Have you seen children with complex needs out and about? Witnessed a small person with autism having a meltdown in public?
Have you inwardly recoiled, wondering how anyone can cope with this kind of life?
It looks distressing and messy. Maybe you thought “they must be really special to do that, I couldn’t”
And now it’s you. The thing you feared, maybe quietly expected, has been confirmed by the medical profession.
How will you cope, how do they cope? What will you do?
I’ll try and help you out. I myself have an accidental specialism in Special Needs parenting.
Unfortunately nobody bothered to send me on a career development course for this one.
Personally I believed I was better suited to a more glamorous way of life.
Despite ongoing reservations I have found out that it is possible to have an ordinary family life in the middle of an extraordinary one.

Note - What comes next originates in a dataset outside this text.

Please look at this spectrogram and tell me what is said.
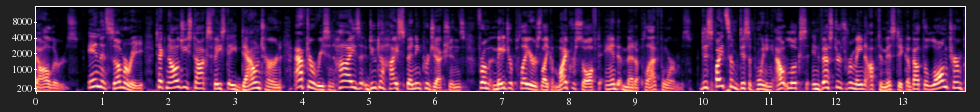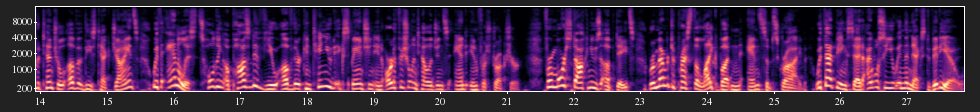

It takes guts, physical strength, emotional resilience, a sense of humour. Oh, and a functioning washing machine.
This life can be extremely isolating. At times you may find yourself completely alone and unsupported.
Please bite the bullet and seek out new friends in the same club. You won’t like them all, but there are bound to be people in your tribe, whatever it may be.

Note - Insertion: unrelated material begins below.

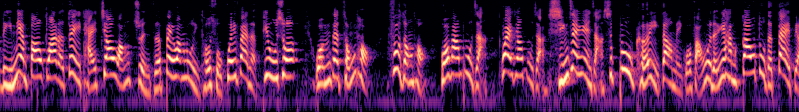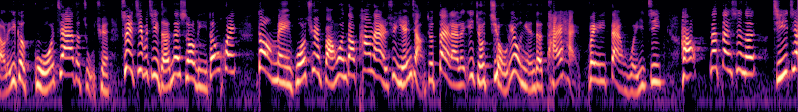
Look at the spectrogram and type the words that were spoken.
里面包括了对台交往准则备忘录里头所规范的，譬如说我们的总统、副总统、国防部长、外交部长、行政院长是不可以到美国访问的，因为他们高度的代表了一个国家的主权。所以记不记得那时候李登辉到美国去访问，到康奈尔去演讲，就带来了一九九六年的台海飞弹危机。好，那但是呢？即将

Marvel at their strength and revel in their support.
I laugh with other SEND parents harder and longer than with anyone else, and frequently about things that really should not be funny.
Feeling overwhelmed is normal. Denial is one of my favourite coping mechanisms. Take each day as it comes and don’t fret (easily said) about the future.
If sticking your fingers in your ears and singing Disney songs helps, go for it (possibly not in public)
Your home will be filled with well meaning professionals. They will bombard you with appointments and information. You can pick and choose what to take on board.
This child is a member of your family, welcome good advice, but it’s still you who has to get up in the night and deal with sick/poo/seizures/feeds (delete as appropriate).
Believe me you will soon find out who you can rely on to go above and beyond the job description. Appreciate them, thank them; buy them chocolates at Christmas.
I won’t lie to you, newbie SEND parent; you are likely to experience depths of emotion that you never knew existed.
You will come up against children struggling to survive; some won’t make it. In one school year my then 6 year old lost three schoolmates.
You will see the bitter unfairness of life in all its imperfect glory.
It’s neither understandable, nor explainable.
I hope you find some comfort in remembering that those special parents you feared and revered had no training, no preparation no idea of what lay ahead.
They like you had different plans for the future.